Two weeks ago, the Rice family sent a letter to U.S. Attorney General Loretta Lynch requesting an independent federal investigation into Tamir’s death—but the Department of Justice statement after Monday’s announcement didn’t offer much hope that even if one were launched, an indictment on civil rights charges would be reached. Similar pleas have been issued by other families, many of them African American, as they seek closure in the courts. What the Rice family and others like them need is for local prosecutors like McGinty to be recused in cases involving police violence. 

It’s not unheard of. In July, New York Governor Andrew Cuomo signed an executive order that appoints state Attorney General Eric Schneiderman as a special prosecutor in any cases where law enforcement officers are involved in the deaths of unarmed civilians, with an allowance that Schneiderman can also review cases involving armed decedents. It’s the first state in the union where that is the standard, and it should not be the last. To boot, even New York should expand the mandate to include police violence in which someone isn’t killed; someone shouldn’t have to die in order for the state authorities to enforce a greater degree of accountability for officers.

Ohio Governor John Kasich’s statement after the grand jury’s ruling offered the standard worries about “anger and frustration” that we’ve come to recognize as pleas to black people not to riot after such rulings. It would have been better had he recognized how McGinty manipulated the grand jury system to get two cops exonerated in the death of a kid, and declared that he would follow in Cuomo’s footsteps. 

Granted, it won’t solve police violence, nor guarantee indictments or convictions. Ohio Attorney General Mike DeWine was criticized, as he should have been, for his sloppy 2014 handoff of the John Crawford III police shooting case to a special prosecutor who also failed to secure an indictment. Preferably, the investigations could be fully independent of elected officials so as to avoid any partisan political entanglements. Federal intervention may also still be warranted, particularly in cases where civil rights violations have occurred. But knowing that no case involving police will fall into the hands of a local prosecutor like McGinty is the immediate preventative measure all state governments must take.  

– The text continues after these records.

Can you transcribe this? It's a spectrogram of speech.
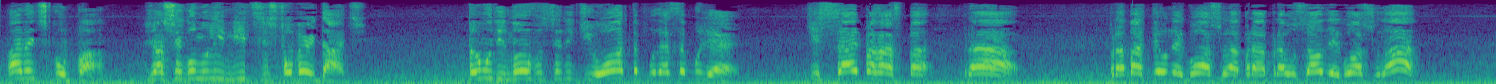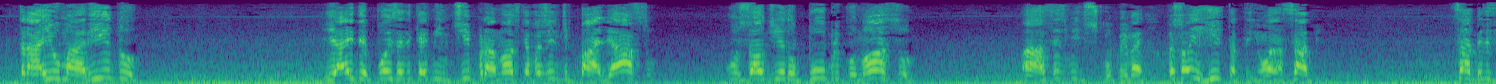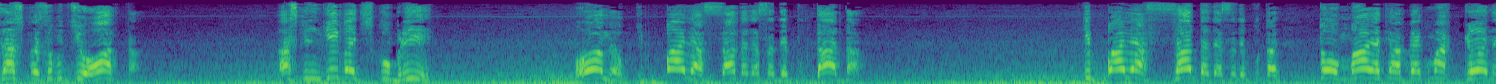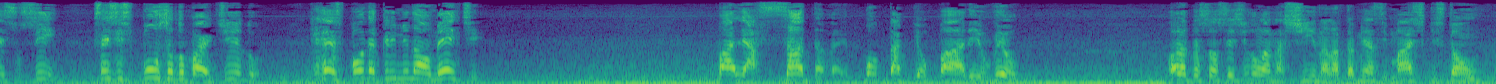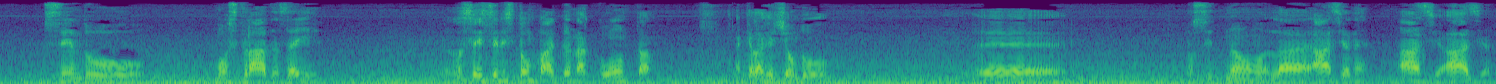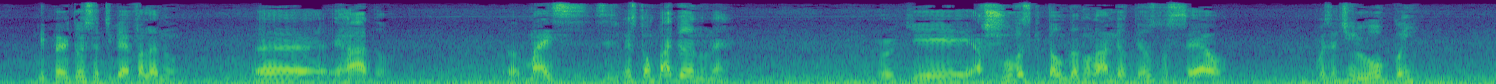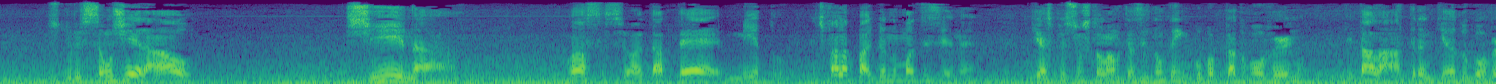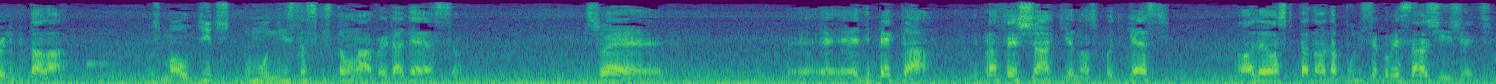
Vai me desculpar. Já chegou no limite, se isso for verdade. Estamos de novo sendo idiota por essa mulher que sai para raspar, para para bater o negócio lá, para usar o negócio lá, trair o marido. E aí depois ele quer mentir para nós, quer fazer de palhaço, usar o dinheiro público nosso. Ah, vocês me desculpem, mas o pessoal irrita tem hora, sabe? Sabe, eles acham que nós somos idiota. Acho que ninguém vai descobrir. Ô oh, meu, que palhaçada dessa deputada. Que palhaçada dessa deputada. Tomara que ela pegue uma cana, isso sim. Que seja expulsa do partido. Que responda criminalmente. Palhaçada, velho. Puta que eu pariu, viu? Olha, pessoal, vocês viram lá na China, lá também as imagens que estão sendo mostradas aí? Eu não sei se eles estão pagando a conta, aquela região do. É, não, lá, Ásia, né? Ásia, Ásia. Me perdoe se eu estiver falando é, errado, mas vocês estão pagando, né? Porque as chuvas que estão dando lá, meu Deus do céu, coisa de louco, hein? Destruição geral. China. Nossa senhora, dá até medo. A gente fala pagando, pode dizer, né? Que as pessoas que estão lá muitas vezes não têm culpa por causa do governo que está lá, a tranqueira do governo que está lá. Os malditos comunistas que estão lá, a verdade é essa. Isso é, é, é de pecar. E para fechar aqui o nosso podcast, olha, eu acho que está na hora da polícia começar a agir, gente.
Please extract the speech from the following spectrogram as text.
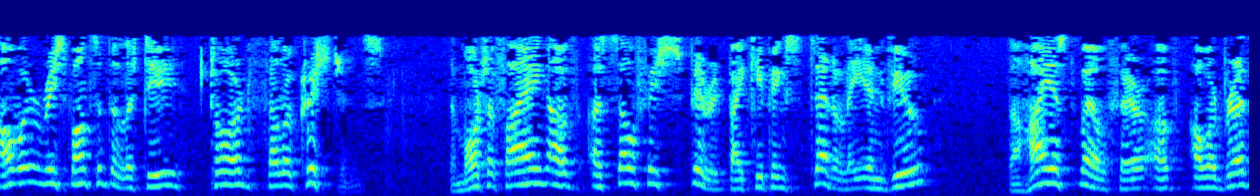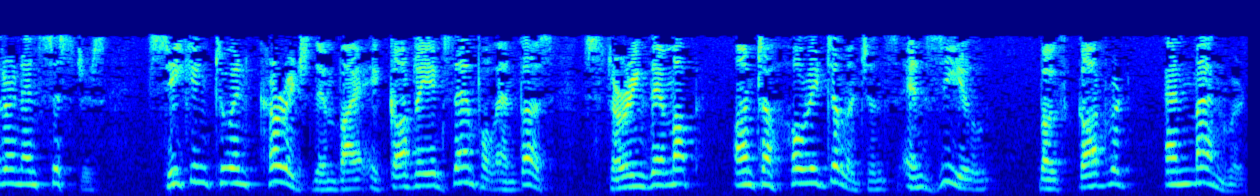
our responsibility toward fellow Christians, the mortifying of a selfish spirit by keeping steadily in view the highest welfare of our brethren and sisters, seeking to encourage them by a godly example and thus stirring them up unto holy diligence and zeal, both Godward and manward.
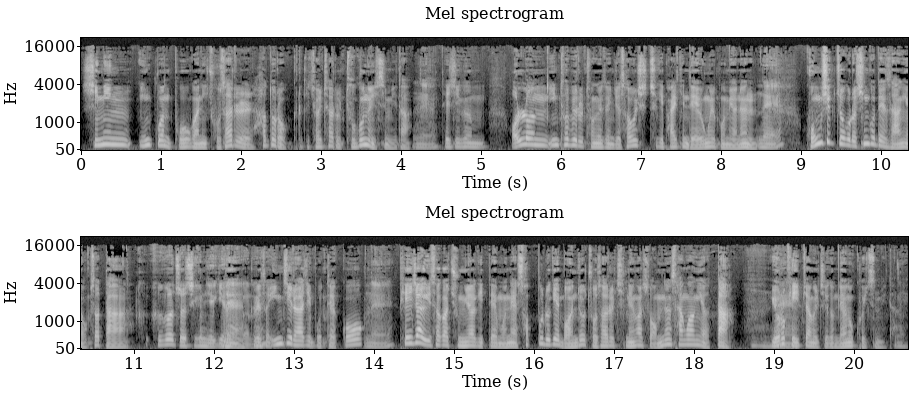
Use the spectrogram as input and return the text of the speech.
시민 인권 보호관이 조사를 하도록 그렇게 절차를 두고는 있습니다. 네. 근데 지금 언론 인터뷰를 통해서 이제 서울시 측이 밝힌 내용을 보면은 네. 공식적으로 신고된 사항이 없었다. 그, 거죠 지금 얘기하는 네, 거는. 그래서 인지를 하지 못했고 네. 피해자 의사가 중요하기 때문에 섣부르게 먼저 조사를 진행할 수 없는 상황이었다. 이렇게 네. 입장을 지금 내놓고 있습니다. 네.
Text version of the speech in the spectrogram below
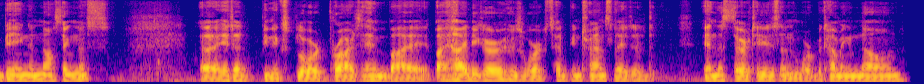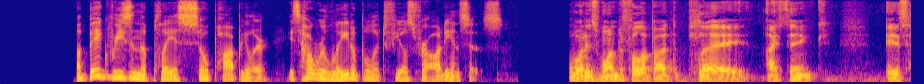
Being and Nothingness. Uh, it had been explored prior to him by, by Heidegger, whose works had been translated in the 30s and were becoming known. A big reason the play is so popular is how relatable it feels for audiences. What is wonderful about the play, I think, is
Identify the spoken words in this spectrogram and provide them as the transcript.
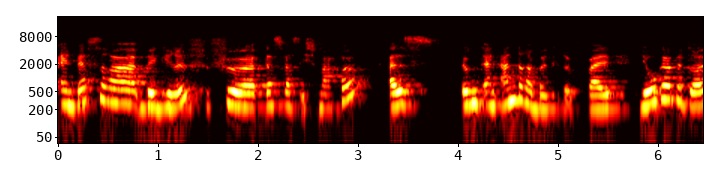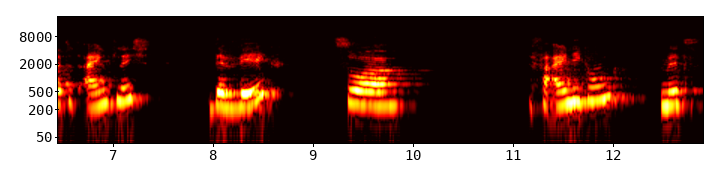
ein besserer Begriff für das, was ich mache, als irgendein anderer Begriff, weil Yoga bedeutet eigentlich der Weg zur Vereinigung mit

This should take precedence over band-aid solutions to police violence such as body cameras, particularly given that footage of Tamir’s shooting showed an ostensibly criminal action. Right now, Clevelanders and many others across the nation are stuck with local justice systems that allow police violence to continue unabated, and without consequence. We need to protect citizens not just from the Timothy Loehmanns of the world, but also the Timothy McGintys.

Listen to our November episode of INTERSECTION, featuring my interview with Tamir’s grandmother.